      SAX2488 Mahler: Symphony 10/Strauss: Death Clvlnd Szell (gold BC 1024, Death from BC 1011)
      *SAX2493 Beethoven: Symphony 8/Schubert: Symphony 8 Clvlnd Szell (2 Schubert 8, Columbia)
      SAX2495 Strauss,R: Don Quixote/Don Juan Clvlnd Szell Fournier (Odyssey)
      *SAX2496 Schumann: Symphony 2 Clvlnd Szell (1 gold, 1 blue epic)
      *SAX2506 Schumann: Symphony 3 Clvlnd Szell (1 gold, 1 blue epic)
      *SAX2517 Schubert: Symphony 9 Clvlnd Szell (2 Odyssey)
      *SAX2524 Mendelssohn: Symphony 4/Hebrides Ov/etc Clvlnd Szell (2 Columbia,no Hebrides)
      *SAX2532 Debussy: La Mar/Ravel: Daphnis St 2/Pavane Clvlnd Szell (2 blue Epic)
      SAX2534 Brahms: Piano Concerto 2 Civlnd Szell Fleisher (1 blue Epic, 2 Odyysey)
      SAX2536 Strauss,R: Horn Conc 1/Mozart: Horn Conc Clvlnd Szell Bloom (1 gold Epic)
      *SAX2545 Strauss,R: Sinfonia Domestica Clvlnd Szell (1 Columiba, 1 Oddysey, Mr. Lee calls this Epic but its Columbia)
      SAX2552 Mozart: Symphony 41/Beethoven: Sym 5 Clvlnd Szell (Columbia compilation, Beeth 5)
      SAX2572 Brahms: Symphony 3/Havdn Variations Clvlnd Szell (various Columbia)
      SAX2575 Barber: Piano Conc/Schuman: Song of Orpheus Clvlnd Szell Leonard Rose (Columbia)
      *SAX5279 Brahms: Symphony 1 Clvlnd Szell (3 gold, columbia box)
      SAX5280 Mozart: Symphony 28/Figaro Ov Clvlnd Szell (1 Columbia, 28 only)
      SAX5283 Mahler: Symphony 4 Clvlnd Szell (2 Columbia)
      *SAX5284 Brahms: Symphony 2 Clvlnd Szell (Columbia box)
      *SAX5292 Brahms: Symphony 4/Academic Fest 0v Clvlnd Szell (Columbia box)
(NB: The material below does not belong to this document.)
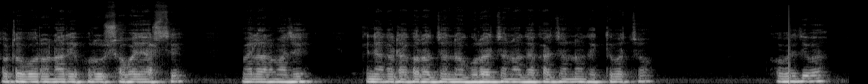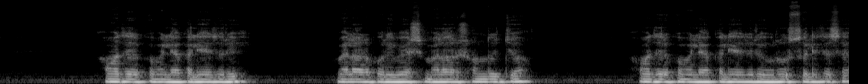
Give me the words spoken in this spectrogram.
ছোট, বড়, নারী, পুরুষ সবাই আসছে মেলার মাঝে। কেনাকাটা করার জন্য, ঘোরার জন্য, দেখার জন্য দেখতে পাচ্ছ। খবর দিবা? আমাদের কুমিল্লা কালিয়াজুরি মেলার পরিবেশ, মেলার সৌন্দর্য। আমাদের কুমিল্লা কালিয়াজুরি উরুস চলিতেছে।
      I see six which would be interesting as they are original Epic or Columbia pressings.

      Dug out some Angels which will help me preview some of the other releases.
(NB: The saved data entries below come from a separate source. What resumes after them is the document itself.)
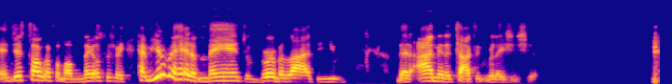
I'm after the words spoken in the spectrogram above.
and just talk about from a male's perspective. Have you ever had a man to verbalize to you that I'm in a toxic relationship?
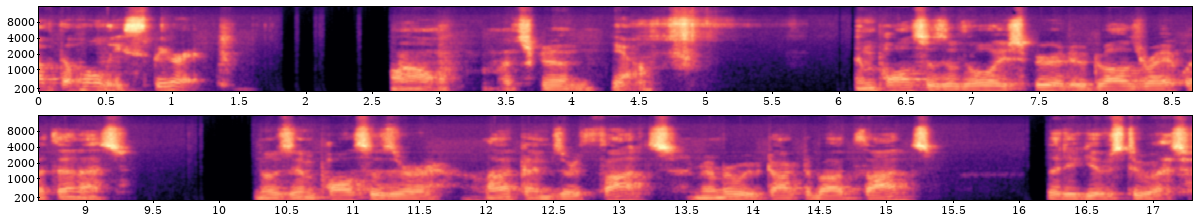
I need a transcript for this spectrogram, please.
of the Holy Spirit. Wow, that's good. Yeah. Impulses of the Holy Spirit who dwells right within us. Those impulses are a lot of times they're thoughts. Remember, we've talked about thoughts that He gives to us.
    7. Thanks for posting the Epic analogies to the SAX records. I'm pretty sure there are even more. All of the Juilliard String Quartet, Kroll String Quartet, and Charles Rosen albums were all licensed from Epic.

    8. That is merely what I have in my own collection. There are a few more. I did not look actively for the chamber music as I doubt I have any, though I might have snagged Mr. Rosen if I saw him (Julliard too). I can send some onto you in the future if you wish to make further comparisons. We can communicate via email on the particulars.
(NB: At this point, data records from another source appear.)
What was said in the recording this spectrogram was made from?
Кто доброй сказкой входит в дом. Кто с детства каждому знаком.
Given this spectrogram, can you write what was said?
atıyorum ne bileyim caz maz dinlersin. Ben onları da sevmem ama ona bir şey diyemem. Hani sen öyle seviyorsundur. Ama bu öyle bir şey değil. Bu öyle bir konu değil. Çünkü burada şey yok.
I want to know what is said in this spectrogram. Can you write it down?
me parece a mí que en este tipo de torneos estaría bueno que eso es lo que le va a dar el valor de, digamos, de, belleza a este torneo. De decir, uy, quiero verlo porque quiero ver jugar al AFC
  2. Agree with you on two points: American Epics don't usually sound great, and Szell is unrivaled in this repertoire. I love Dvorak enough to own many performances of his music, and I always go back to my original Epic LPs of the seventh and eighth symphonies because they're just the best. They're the most beautiful in the lyrical passages, the most exciting in the rhythmically driving parts (like the almost proto-rock and roll third movement of Symphony #7), and they just have a perfect drive and structure. Original gold label: BC 1111 (symphony #2, now called #7), and BC 1015 (symphony #4, which we'd call #8... As most reading this probably know, the scholars renumbered them a while back). I'd call the sound crude but effective depending on the tenderness of your sonic sensitivities... There's certainly no lovely string tone here, the violins are quite grainy, but there's enough clarity and punch to let Szell and this great orchestra move me.

    1. I'd have to agree with you on this, Jolly Oink. Some of these records are worth owning for the performances as opposed to the sonic qualities. It's a shame that Szell was recorded by CBS and not RCA or Decca or EMI (though he had at least one on EMI (Oistrakh Brahms VC and Oistrakh/Rostropovich Brahms Double). He had a couple of Philips. His performances were excellent but didn't get the recording quality of the other labels. My colleagues Miles and I have debated this for some time as to why his Columbia SAX recordings have garnered so much attention. I personally have not recognized significant differences between these pressings and the Epics, except that maybe they are slightly quieter with better quality vinyl. Dynamic range and so forth seems to be nearly identical. The UK covers, though, with the laminated fronts, were, in my opinion, superior. Whether that justifies a price tag that is 10 to 100 times the cost of the US pressing is up to the collector. Szell's mastery of the Czech/Hungarian repertoire, though, was really something.